Everything around us in the camp is white– the stones on the ground, the tents, the caravans, the cement. The only thing that breaks up the visual monotony is 10 kids weaving in and out of us, periodically saying “Hello” and gesturing for us to take photos. Three of them, all red-heads, persistently pull on our shirts to show us something nearby.
We round the corner to see what they’re pointing at and discover this gorgeous stone fountain:
The artist behind it, an unimposing man and the father of the three red-heads, walks out from his caravan grinning. Just like the vast majority of the people here, Ziyad is excessively friendly and eager to show us around. As it turns out, the fountain is just one of his many works of art. He built a bedroom for his kids, fashioned a bread oven, planted a garden, pieced together a storefront and is in the process of adding a private bathroom and cement patio to his caravan. Most impressively, he’s built most of it by repurposing aid items.
We sit for a few hours together and listen to his story. Most of all, he wants his family to feel at home again. With a heavy heart, he explains the difficulty of his decision to accept that his family’s return to Syria may not come quickly and instead invest in this temporary home in Za’atari. Ziyad is an example of how many people here in the camp, including the aid workers, recognize the slow progress of the peace talks in Syria and, as a result, begin to shift their mindset from temporary to longer-term.

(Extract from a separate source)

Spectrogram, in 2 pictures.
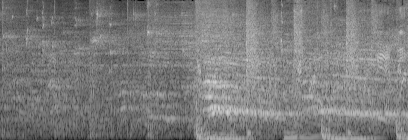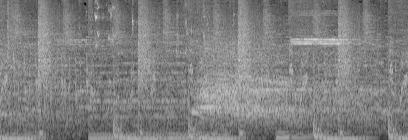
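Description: Basketball bouncing on a hardwood court in game play. A music beat with a heavy bass comes in about three seconds in and carries on with a regular pulse.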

For now, he has brightened our day. He lives only a few minutes from our tent, so we’ll make sure to post some more photos as his projects continue!
If you were inspired by Ziyad’s story, please consider donating to our Salam Neighbor Crowdrise page (below). 100% of the donations goes to our humanitarian partners working in Za’atari to support families like Ziyad’s. Every little bit counts! Thank you!